It’s not that I haven’t gotten over the trade. It was forty-three years ago. Even in Cub time, measured in centuries, you get over a lot of things in forty-three years. The problem is that before and since the trade, the Cubs have been cursed with a lack of speed. They got fifty stolen bases from Brock and traded away another 888. Some Cub teams in the late sixties could have used that speed. The ’69 team, very good on paper, was groaningly slow: only the shortstop could run at all.
Last year the Cubs had two regulars who could run. One of them was nicked twice, spent some time on the DL and stole six bases in the second half.
When I hear about Cub curses, I picture former speedsters running with a limp: Buckner, Dawson, Soriano.
Of the Cubs’ top-ten career base stealers only one of them, Ryne Sandberg, played in my lifetime, which I’ve indicated is longer than forty-three years. I’m old enough to remember when the Chicago sports press got excited–and got me excited–about a young phenom hitting .360 in Class C ball in St. Cloud, Minnesota. That was 1962, LB’s rookie year.

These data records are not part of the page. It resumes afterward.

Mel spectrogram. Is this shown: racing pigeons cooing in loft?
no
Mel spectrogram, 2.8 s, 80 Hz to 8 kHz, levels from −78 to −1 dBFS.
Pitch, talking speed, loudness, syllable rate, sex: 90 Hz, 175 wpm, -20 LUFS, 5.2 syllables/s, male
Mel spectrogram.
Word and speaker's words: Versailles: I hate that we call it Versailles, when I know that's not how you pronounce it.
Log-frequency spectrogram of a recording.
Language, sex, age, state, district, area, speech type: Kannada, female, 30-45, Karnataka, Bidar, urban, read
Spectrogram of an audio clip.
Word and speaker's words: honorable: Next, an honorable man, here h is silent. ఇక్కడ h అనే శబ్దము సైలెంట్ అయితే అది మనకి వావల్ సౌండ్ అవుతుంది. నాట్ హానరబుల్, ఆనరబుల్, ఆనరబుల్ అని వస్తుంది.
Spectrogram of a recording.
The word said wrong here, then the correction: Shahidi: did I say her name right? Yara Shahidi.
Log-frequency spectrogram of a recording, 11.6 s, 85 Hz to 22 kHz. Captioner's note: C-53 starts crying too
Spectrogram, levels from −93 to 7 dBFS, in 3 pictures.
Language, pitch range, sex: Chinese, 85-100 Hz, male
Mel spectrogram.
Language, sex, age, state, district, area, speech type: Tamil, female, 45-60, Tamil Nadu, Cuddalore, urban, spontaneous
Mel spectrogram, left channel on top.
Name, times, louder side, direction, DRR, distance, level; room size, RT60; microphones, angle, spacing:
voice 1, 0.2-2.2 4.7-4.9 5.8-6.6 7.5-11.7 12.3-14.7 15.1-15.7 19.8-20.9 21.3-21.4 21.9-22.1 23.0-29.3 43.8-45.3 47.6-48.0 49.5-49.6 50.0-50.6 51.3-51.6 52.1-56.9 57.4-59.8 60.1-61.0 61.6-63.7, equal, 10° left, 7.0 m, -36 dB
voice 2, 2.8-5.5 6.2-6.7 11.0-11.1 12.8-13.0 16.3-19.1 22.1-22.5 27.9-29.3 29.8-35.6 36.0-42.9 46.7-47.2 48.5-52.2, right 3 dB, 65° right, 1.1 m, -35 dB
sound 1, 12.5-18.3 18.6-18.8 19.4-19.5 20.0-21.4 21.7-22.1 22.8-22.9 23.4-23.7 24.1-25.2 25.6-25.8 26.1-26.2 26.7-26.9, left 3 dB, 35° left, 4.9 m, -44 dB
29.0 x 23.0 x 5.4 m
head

Trendy research purports to show that speed on the bases is less important than we used to think. If that’s true, cool: the Cubs were ahead of their time. But I doubt that it’s true.

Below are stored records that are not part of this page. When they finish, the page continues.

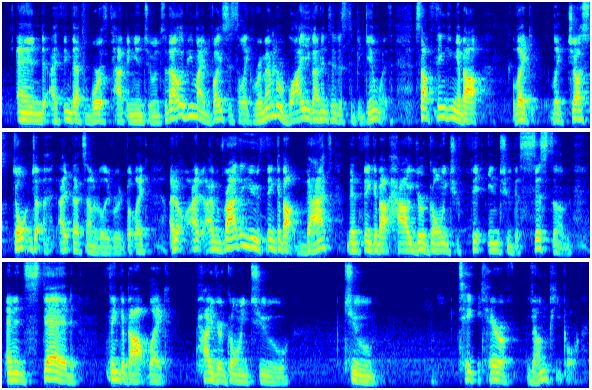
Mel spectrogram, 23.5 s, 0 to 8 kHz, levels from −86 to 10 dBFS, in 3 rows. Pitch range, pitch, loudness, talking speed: 105-140 Hz, 125 Hz, -27 LUFS, 190 wpm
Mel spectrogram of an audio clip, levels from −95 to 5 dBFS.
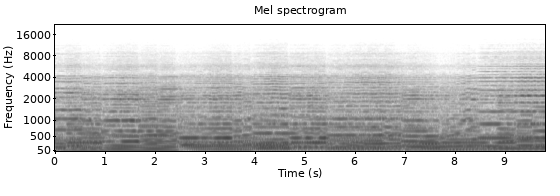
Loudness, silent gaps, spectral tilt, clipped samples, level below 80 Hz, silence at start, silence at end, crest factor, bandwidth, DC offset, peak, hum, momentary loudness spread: -29 LUFS; none; -8 dB/octave; under 0.1%; -44 dBFS; 0 s; 0 s; 14 dB; 9.4 kHz; under 0.1%; -14 dBFS; none; 3 LU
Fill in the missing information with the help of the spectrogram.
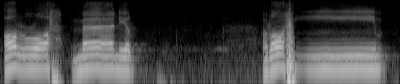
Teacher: میم پہ کھڑا زبر ہے، میم کو ایک الف کے برابر کم از کم لمبا کر کے پڑھیں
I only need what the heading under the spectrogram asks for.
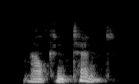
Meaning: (adjective) Dissatisfied with current conditions; disaffected, discontented, rebellious; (noun) A person who is not satisfied with current conditions; a discontented person, a rebel
- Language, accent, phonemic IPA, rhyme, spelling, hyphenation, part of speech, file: English, Southern England, /ˈmal.kən.tɛnt/, -ɛnt, malcontent, mal‧con‧tent, adjective / noun / verb, LL-Q1860 (eng)-malcontent.wav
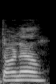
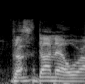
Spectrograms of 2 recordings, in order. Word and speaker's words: Donnell: Is it Darnell? Donnell.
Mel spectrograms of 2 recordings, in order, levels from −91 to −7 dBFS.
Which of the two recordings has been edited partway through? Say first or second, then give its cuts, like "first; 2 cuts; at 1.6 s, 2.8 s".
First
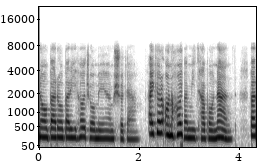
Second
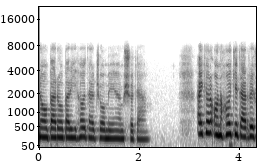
first; 3 cuts; at 0.9 s, 2.1 s, 2.9 s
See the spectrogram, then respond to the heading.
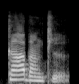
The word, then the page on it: carbuncle: Indian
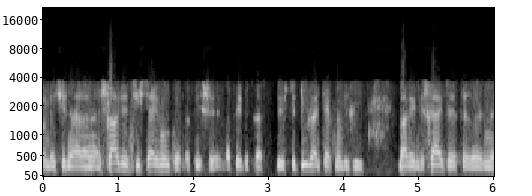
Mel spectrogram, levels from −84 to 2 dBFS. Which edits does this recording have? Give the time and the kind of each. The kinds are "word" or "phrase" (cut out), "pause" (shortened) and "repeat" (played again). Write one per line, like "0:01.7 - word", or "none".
none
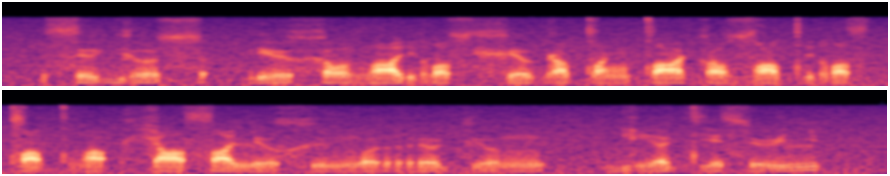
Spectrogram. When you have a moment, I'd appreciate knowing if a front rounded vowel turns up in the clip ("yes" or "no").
no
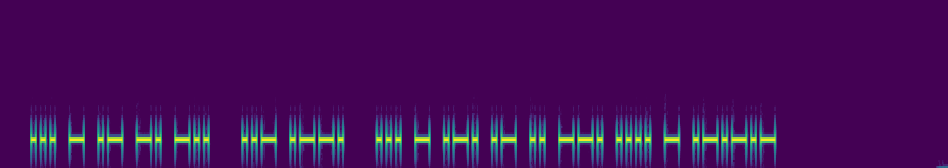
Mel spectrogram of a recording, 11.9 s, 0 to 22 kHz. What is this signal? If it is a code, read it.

The good news is that like Don Zimmer–alone among former Cub managers that I can think of–Piniella favors the speed game. When Lou retires, Sandberg may take the reins. His teams will run. So there is some hope.